In this blog, I want to identify that we are wounded by our contemporary society - just as much as we are inspired by it.

I LOVE EVERYBODY (Lyall Lovett)
I LOVE THE WHOLE WORLD (Agnes Martin)

xoxoxo

Anonymous said...

Taking your 'clothes off in public' is a very brave thing to do.
I don't think you are timid at all.
I am afraid I am addicted to feeling good and being a total ostrich.
I love your posts that make me think deeper, and question myself.
These types of posts last in the memory longer.
I find being with a large group of women emotionally draining, especially when you spend most of your time in the bush with just one bloke.
But it gives plenty of stimulation to the grey cells for future reference.
Fabulous autumn sunset tonight, the colour lingered on and the air was crisp.
Cheers Jan

Lorie McCown said...
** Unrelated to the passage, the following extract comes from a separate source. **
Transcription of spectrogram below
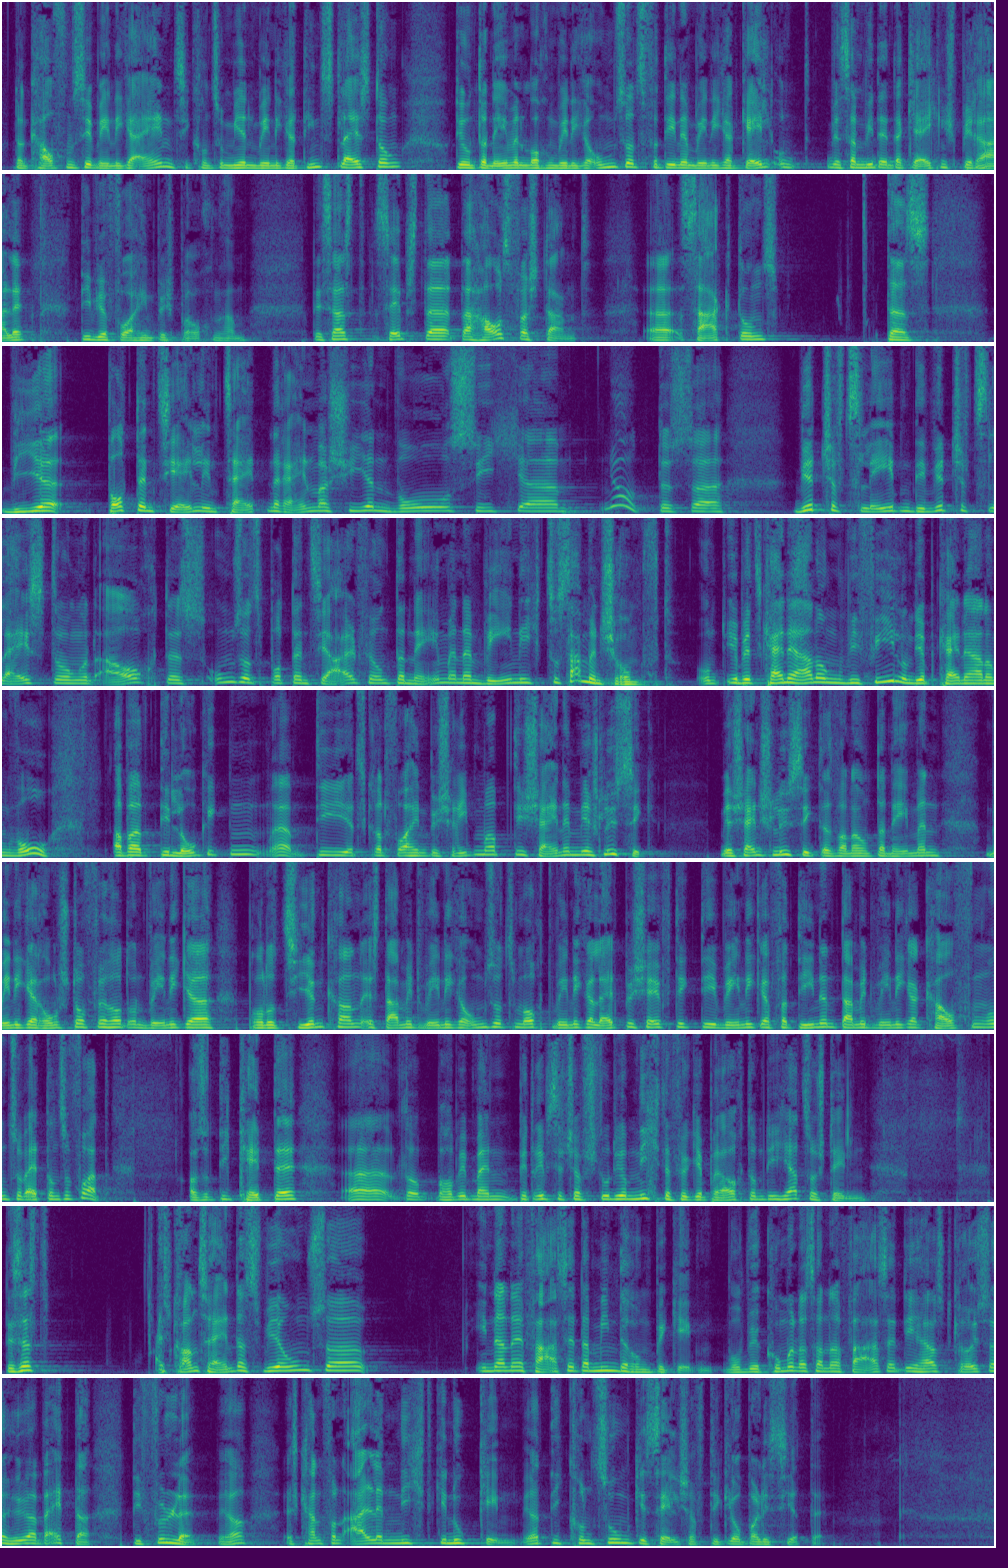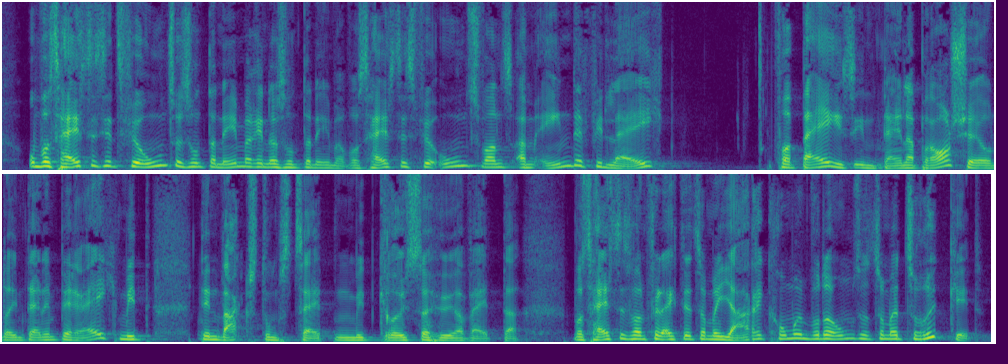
Dann kaufen sie weniger ein, sie konsumieren weniger Dienstleistung, die Unternehmen machen weniger Umsatz, verdienen weniger Geld und wir sind wieder in der gleichen Spirale, die wir vorhin besprochen haben. Das heißt, selbst der, der Hausverstand äh, sagt uns, dass wir potenziell in Zeiten reinmarschieren, wo sich äh, ja, das äh, Wirtschaftsleben, die Wirtschaftsleistung und auch das Umsatzpotenzial für Unternehmen ein wenig zusammenschrumpft. Und ich habe jetzt keine Ahnung, wie viel und ich habe keine Ahnung wo. Aber die Logiken, äh, die ich jetzt gerade vorhin beschrieben habe, die scheinen mir schlüssig. Mir scheint schlüssig, dass wenn ein Unternehmen weniger Rohstoffe hat und weniger produzieren kann, es damit weniger Umsatz macht, weniger Leute beschäftigt, die weniger verdienen, damit weniger kaufen und so weiter und so fort. Also die Kette, äh, da habe ich mein Betriebswirtschaftsstudium nicht dafür gebraucht, um die herzustellen. Das heißt, es kann sein, dass wir uns äh, in eine Phase der Minderung begeben, wo wir kommen aus einer Phase, die heißt größer, höher, weiter, die Fülle. Ja, es kann von allem nicht genug geben. Ja, die Konsumgesellschaft, die globalisierte. Und was heißt es jetzt für uns als Unternehmerin, als Unternehmer? Was heißt es für uns, wenn es am Ende vielleicht vorbei ist in deiner Branche oder in deinem Bereich mit den Wachstumszeiten, mit größer, höher, weiter? Was heißt es, wenn vielleicht jetzt einmal Jahre kommen, wo der Umsatz einmal zurückgeht?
You have such gifts, Judy. Your art, words..I felt very privileged to meet and talk with you in person. I agree with all you said, and I too loved the Luke Haynes exhibit. And after hearing Michael James speak, and read his words in his catalog, I'm 180 spun on his work. It was an honor to meet with so many kindreds in one spot. I felt the synergy and magic. I hope we cross paths again, maybe to stitch some together.

xo
Lorie

Stephanie Jo said...

The exhibition looks stunning.
I feel it’s very important to be informed; I grieve at the direction many in my country have taken.
But I can’t wrap myself in trauma.
Each individual must determine their level of involvement and what form that takes.
I choose to live a quiet life in a rural corner of California with my lovely husband.
This is what I need to retain some measure of stability so that I might respond to needs around me.
Others are prepared to take a more front line position.
May we all be strengthened for the work we are each given.

Els said...

THANKS Judy for showing this !!!!!!!!!!!

Regina Marzlin said...

I consciously did not watch any TV during the whole week I was at the conference, though I followed some events on the Internet. I just wanted to fully concentrate on all the people and events and exhibitions, which was indeed exhausting enough. I'm so glad I got to meet you there Judy, and hope our paths will cross again.